Best Practices to Protect From Ransomware

The evolution of ransomware, dating back as far as 1989, has snowballed along with the development of technology to become a very profitable business for hackers. It is easier than traditional hacking, more efficient and allows them to cash in quickly and with minimal complications. Attackers can breach a vulnerable system through a back door and encrypt its data, which effectively shuts out users and prevents them from accessing any records or documents. A message demanding money then appears on the screen, a time limit is set and a countdown begins. The element of time implants a sense of urgency in the victim, compelling him/her to pay the ransom as quickly as possible.
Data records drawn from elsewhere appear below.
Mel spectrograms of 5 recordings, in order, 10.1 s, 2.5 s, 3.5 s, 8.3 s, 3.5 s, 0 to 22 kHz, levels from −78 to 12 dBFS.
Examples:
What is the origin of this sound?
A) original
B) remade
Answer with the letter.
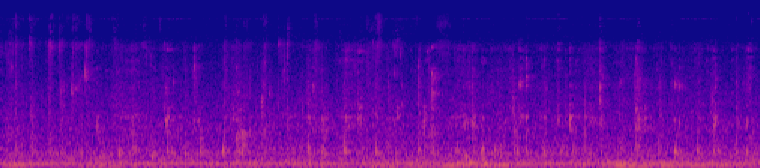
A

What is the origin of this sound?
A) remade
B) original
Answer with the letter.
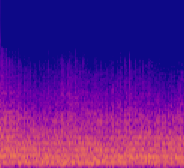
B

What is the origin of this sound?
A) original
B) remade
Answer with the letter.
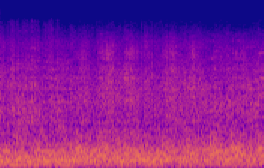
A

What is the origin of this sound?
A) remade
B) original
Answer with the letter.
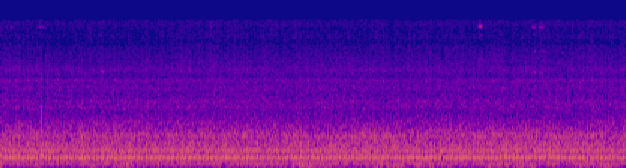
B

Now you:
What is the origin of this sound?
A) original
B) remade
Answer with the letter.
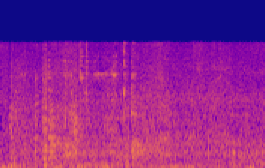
A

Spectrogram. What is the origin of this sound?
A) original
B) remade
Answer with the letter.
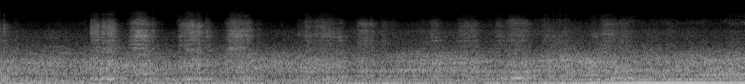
A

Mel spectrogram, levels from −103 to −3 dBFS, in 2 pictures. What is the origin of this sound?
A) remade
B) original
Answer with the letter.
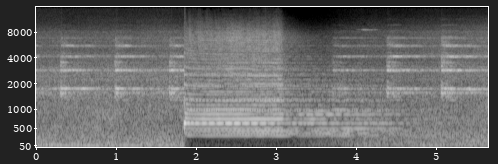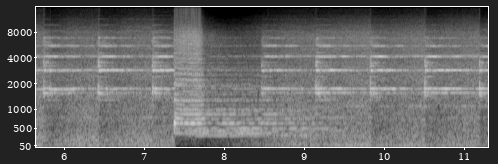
B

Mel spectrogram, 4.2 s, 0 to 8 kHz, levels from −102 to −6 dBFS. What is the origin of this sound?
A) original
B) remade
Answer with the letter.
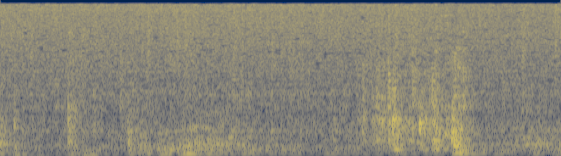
A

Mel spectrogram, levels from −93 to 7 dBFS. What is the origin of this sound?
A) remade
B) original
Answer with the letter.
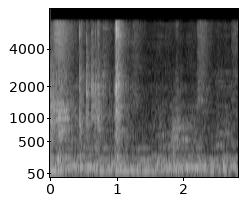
B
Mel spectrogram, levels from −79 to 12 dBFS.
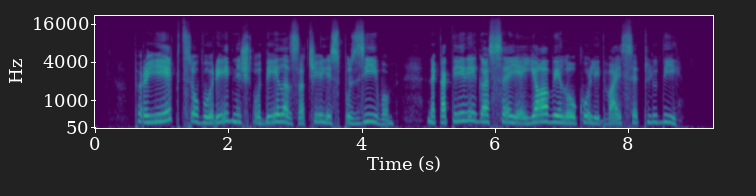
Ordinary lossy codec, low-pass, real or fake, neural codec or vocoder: none; none; fake; vocoder, 44.1 kHz, 128 mel bands, Pupu-Vocoder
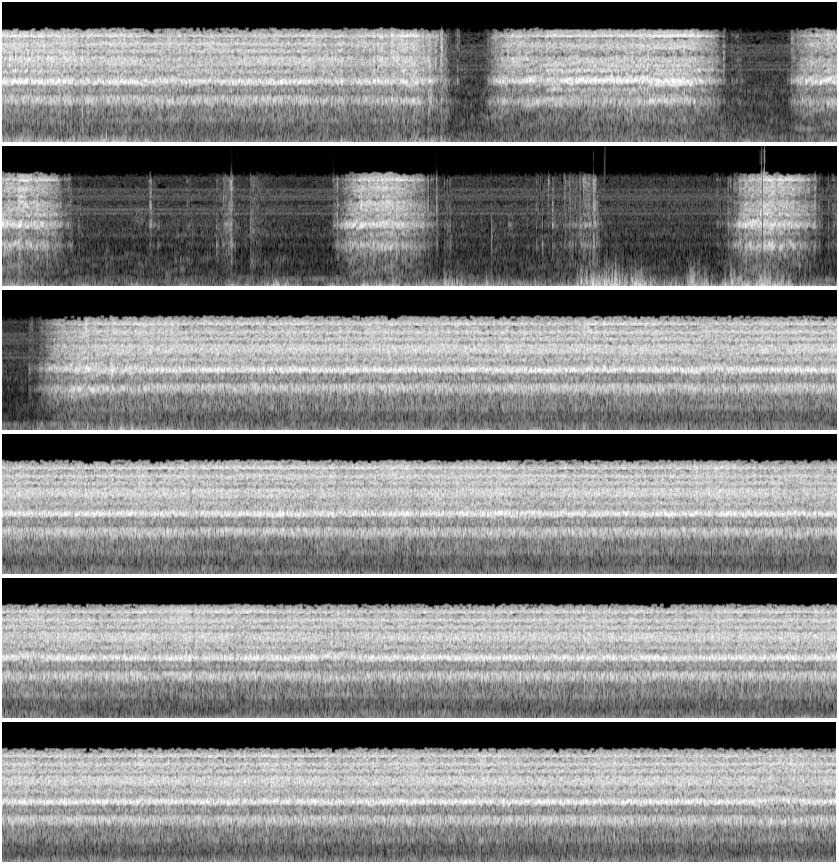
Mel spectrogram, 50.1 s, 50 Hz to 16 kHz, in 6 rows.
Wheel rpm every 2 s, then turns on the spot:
160, 160, 80, 90, 40, 20, 30, 10, 60, 160, 160, 160, 160, 160, 160, 160, 160, 160, 160, 160, 160, 160, 160, 160, 160.
8-10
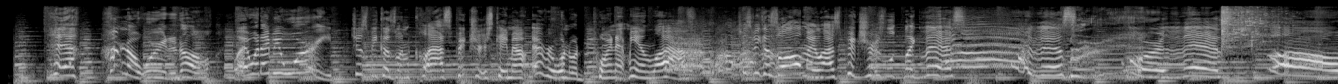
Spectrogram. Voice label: Character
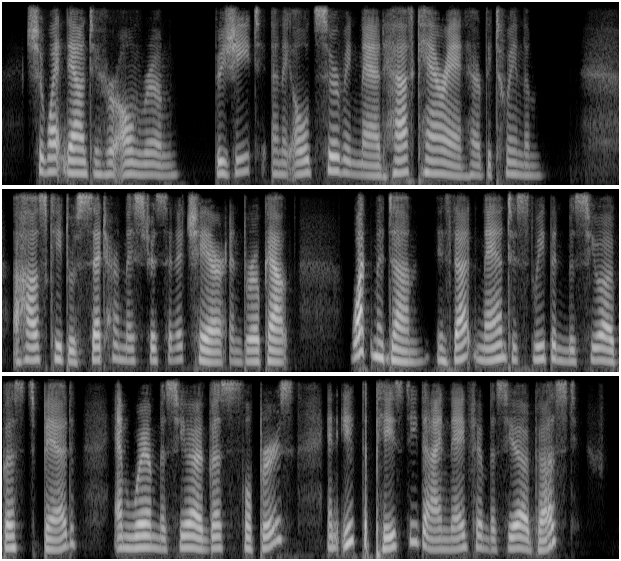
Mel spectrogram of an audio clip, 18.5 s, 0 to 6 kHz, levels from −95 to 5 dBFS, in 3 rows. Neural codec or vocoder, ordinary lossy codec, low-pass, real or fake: codec, 16 kHz, 0.5 kbps, X-Codec, HuBERT features, trained on balanced general audio; Opus, 64 kbps; 5.4 kHz; fake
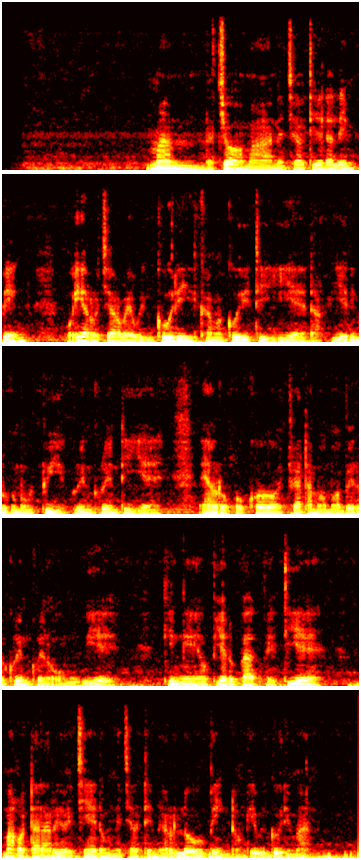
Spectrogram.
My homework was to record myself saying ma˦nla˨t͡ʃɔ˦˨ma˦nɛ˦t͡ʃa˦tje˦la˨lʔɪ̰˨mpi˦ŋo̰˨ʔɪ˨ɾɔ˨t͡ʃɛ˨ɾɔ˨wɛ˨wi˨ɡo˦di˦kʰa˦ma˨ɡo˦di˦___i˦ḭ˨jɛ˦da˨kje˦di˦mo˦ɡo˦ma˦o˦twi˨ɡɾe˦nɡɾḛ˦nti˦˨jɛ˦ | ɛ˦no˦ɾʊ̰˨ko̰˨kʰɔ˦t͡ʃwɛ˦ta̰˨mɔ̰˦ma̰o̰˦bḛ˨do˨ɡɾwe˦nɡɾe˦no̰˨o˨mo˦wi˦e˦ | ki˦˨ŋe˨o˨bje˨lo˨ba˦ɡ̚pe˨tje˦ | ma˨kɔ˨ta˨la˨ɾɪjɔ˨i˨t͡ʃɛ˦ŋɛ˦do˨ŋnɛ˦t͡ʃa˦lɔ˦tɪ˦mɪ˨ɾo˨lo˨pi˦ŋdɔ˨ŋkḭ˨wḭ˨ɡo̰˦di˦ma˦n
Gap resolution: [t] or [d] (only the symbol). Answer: t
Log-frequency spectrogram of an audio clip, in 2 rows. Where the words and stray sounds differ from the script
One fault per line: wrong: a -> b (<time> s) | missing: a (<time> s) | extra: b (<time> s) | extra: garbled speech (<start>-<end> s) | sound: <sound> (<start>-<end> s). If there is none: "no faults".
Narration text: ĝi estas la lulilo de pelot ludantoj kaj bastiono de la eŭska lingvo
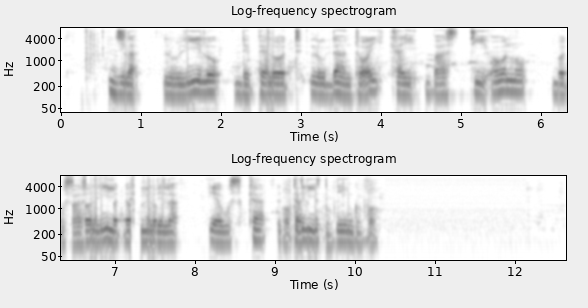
missing: estas (0.8 s)
extra: garbled speech (6.2-7.5 s)
extra: garbled speech (9.1-9.8 s)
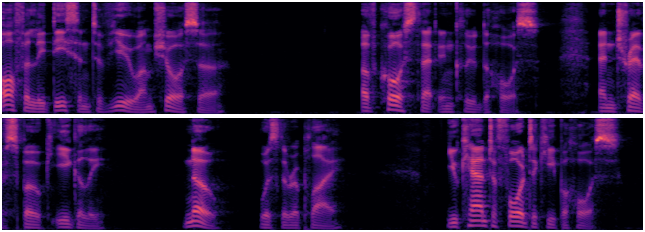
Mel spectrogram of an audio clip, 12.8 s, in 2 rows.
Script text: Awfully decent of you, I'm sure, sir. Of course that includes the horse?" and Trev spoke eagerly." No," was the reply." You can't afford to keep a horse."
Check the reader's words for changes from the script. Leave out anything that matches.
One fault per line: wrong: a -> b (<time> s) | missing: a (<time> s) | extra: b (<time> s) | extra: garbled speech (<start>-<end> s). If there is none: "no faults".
wrong: includes -> include (4.4 s)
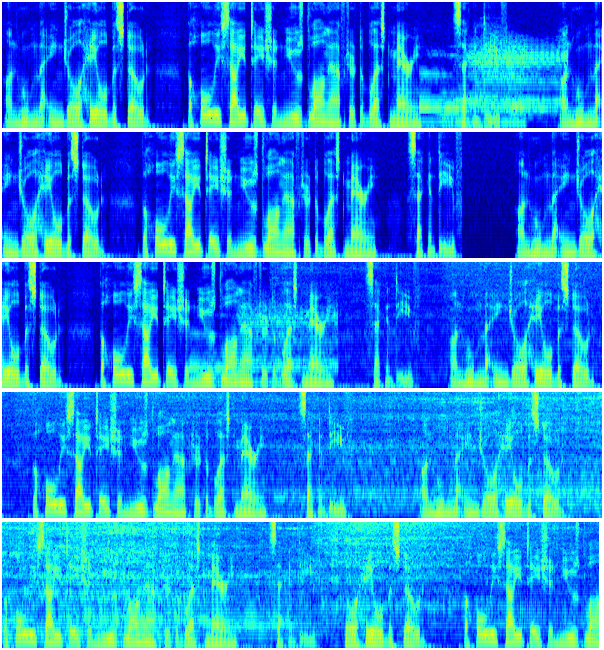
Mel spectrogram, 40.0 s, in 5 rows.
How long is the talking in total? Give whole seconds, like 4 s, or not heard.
38 s.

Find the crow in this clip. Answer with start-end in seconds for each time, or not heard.
not heard.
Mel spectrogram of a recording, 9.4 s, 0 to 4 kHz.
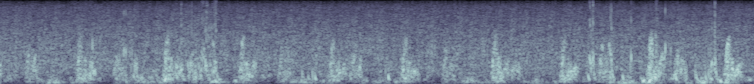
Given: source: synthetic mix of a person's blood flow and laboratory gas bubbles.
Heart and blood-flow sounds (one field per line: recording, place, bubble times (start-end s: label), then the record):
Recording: Doppler ultrasound of blood flow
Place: precordium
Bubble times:
1.09-1.23 s: bubbles
1.43-1.98 s: bubbles
2.17-2.79 s: bubbles
3.68-4.00 s: bubbles
4.48-4.54 s: bubbles
4.78-4.91 s: bubbles
7.31-7.48 s: bubbles
7.59-7.93 s: bubbles
8.18-8.51 s: bubbles
8.66-9.01 s: bubbles
From the record:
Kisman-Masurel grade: 232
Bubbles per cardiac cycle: several, 3 to 8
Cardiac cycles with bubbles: 50 to 99%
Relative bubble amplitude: moderate (0.250 to 0.450)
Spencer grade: 3 (all of the cardiac periods contain showers or single bubble signals, but not dominating or overriding the cardiac motion signals)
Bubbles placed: only in the low amplitude regions of the cardiac cycle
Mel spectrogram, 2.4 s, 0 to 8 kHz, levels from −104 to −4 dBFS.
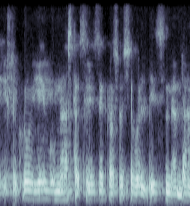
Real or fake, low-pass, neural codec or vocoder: fake; 7.2 kHz; vocoder, 22.05 kHz, 80 mel bands, WaveNeXt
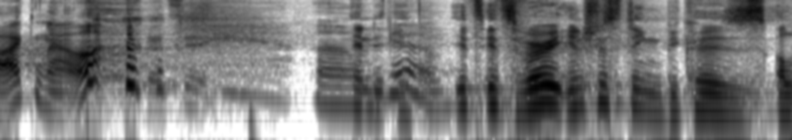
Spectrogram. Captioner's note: laughs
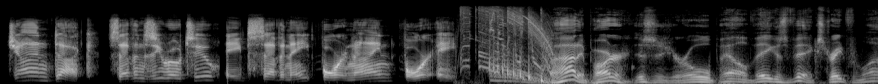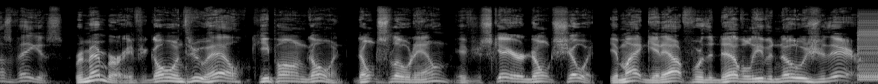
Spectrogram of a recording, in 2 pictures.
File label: character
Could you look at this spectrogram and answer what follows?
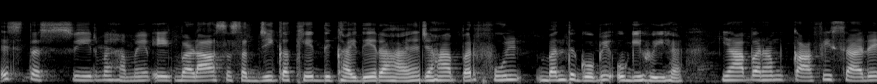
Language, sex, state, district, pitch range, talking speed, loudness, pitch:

All this can be done from the comfort of a hacker's lair far away and almost impossible to track.

The reason why attackers are so successful in breaching electronic devices is because of the perceived distance people put between themselves and the possibility of such a breach ever happening to them. The belief that a ransomware attack is far-fetched is the very reason why ransomware is so lucrative. Putting your guard down is the vulnerability that hackers are waiting for. Below is a list of best practices that can help you protect and secure yourself effectively:

  1. Back up important data

    A hard lesson that many organizations learn after a ransomware attack is the importance of backing up their data and taking the necessary precautionary steps in securing their systems. Safety measures such as offline backups are often neglected, resulting in breaches that could have been avoidable. Money, time and effort is then wasted on repairs and compensation and the company's productivity plummets. Having offline backups of all the data that an organization runs on is an essential practice. In this way, in the event of an attack the company can continue to function with minimal losses.

  2. Update your software periodically

    Outdated software creates vulnerabilities in an organization's system leaving it open and exposed to attack. Most software providers distribute newer updated versions of their products periodically. Software and system updates not only introduce better features but they also patch up any holes and back doors, effectively shutting out potential attackers. It protects the company by destroying any opportunities that hackers may have of breaching the system.

  3. Disconnect

    The seconds immediately after a ransomware attack hits determine the fate of the organization. The infected computer or device must be immediately shut down and disconnected from any attached wireless and hardware devices. Disconnecting as quickly as possible cuts off the malware and prevents it from infecting the rest of the company's devices. It also gives the incident response team an opportunity to assess the damages done to the organization's equipment. A precautionary measure that will also minimize damage is the physical separation of one network from the other. Doing this will protect other devices from the ransomware and limit the infected computers to the ones sharing the same network.

  4. Train employees in cyber security awareness

    This is important with regard to all forms of cyber breaches. Threat litigation and management is an essential aspect of employee training. How your team responds to the incident will determine the extent of the damage done to the organization. It is important that employees are trained in incident response so that they are able to react quickly and in an orderly manner to ensure that the spread of panic and damage is minimal.